Twitter disgusts me. I try to stay away from it. But, I do have a profile for the podcast, where I promote the episodes and, occassionally, call out a particular U.S. Senator on his thinly-veiled feigned sincerity. But, I also use it to keep up with guests of the show.
Back in July, music journalist and guest of episode 26, Craig Havighurst, tweeted a link that caught my eye.
It was to a song from the then recently-released Jayhawks record, XOXO. The album cover drew me in, a painting of a young woman, bobbed auburn hair, sitting on the floor, skirted knees bent to her side with records scattered in front of her. Cindy Sherman came to mind.
“Yeah, the room is closing in,” it begins. “The air is getting thicker. It’s hard for me to breathe.” An then, “All the writing’s on the wall, but we refuse to read it, heads buried in the sand.”
The lyrics are fitting. But, you have to listen to understand the tweet – to hear the reason for the “wow.”
Before, I appreciated the Jayhawks from afar, but I had never bothered to listen closely. I listened very closely to this record, over and again.
Some of my favorite musicians released great music in 2020.
Among them, Jason Isbell and Jeff Tweedy. The year also brought a couple reissues for me to get excited about. Not least among them was a five-record set of “demos, outtakes, an in-store live set, at Tower Records, and a remastered version of the original release of Summerteeth. It’s the record that, nearly 20 years ago, lured me to Wilco the way XOXO lured me to the Jayhawks in 2020. And, as I sit here, I await the 10th anniversary edition of my Black Keys favorite, Brothers. But, start to finish, this is my favorite record of the year, and one I will listen to for many more.
It’s songs offer images or small-town escapes, a stripper’s woe, the young homosexual in the socialite’s orbit, little victories, the nagging impulse to call the girl who ripped out your heart and stomped on it, and many more. Living in a Bubble is the tune that stands out most to me. It tackles the subject matter of Homecoming in a slightly more upbeat tone.

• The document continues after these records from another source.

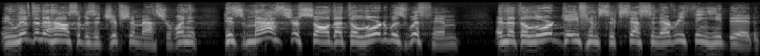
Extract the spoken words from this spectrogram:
And he lived in the house of his Egyptian master. When his master saw that the Lord was with him, and that the Lord gave him success in everything he did,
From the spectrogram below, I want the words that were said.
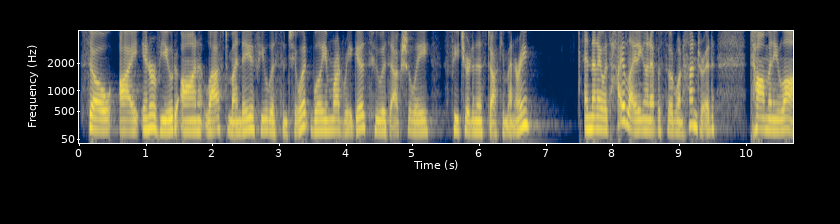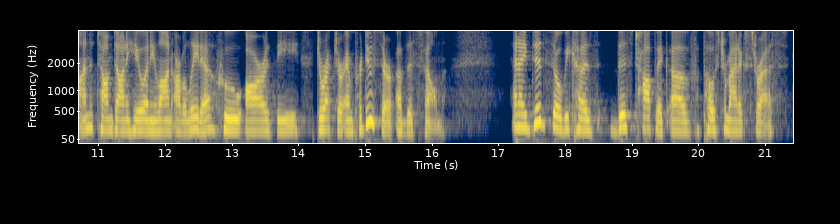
So I interviewed on last Monday, if you listen to it, William Rodriguez, who is actually featured in this documentary. And then I was highlighting on episode 100 Tom and Ilan, Tom Donahue and Ilan Arboleda, who are the director and producer of this film. And I did so because this topic of post traumatic stress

The songs, their sequencing, and the lyrical stories they tell to great music stand out every bit as much as the Duncan Hannah painting on the cover. That pre-flower power girl in her waning teens who Hannah depicted in his piece, “The British Invasion,” stares out from that living room floor, perhaps into the future. To her, the idea of the year 2020 bring to mind Buck Rogers or Flash Gordon. She could have no idea what a shitty year it was to be. Or, that this record, of which she is emblematic, would make it better.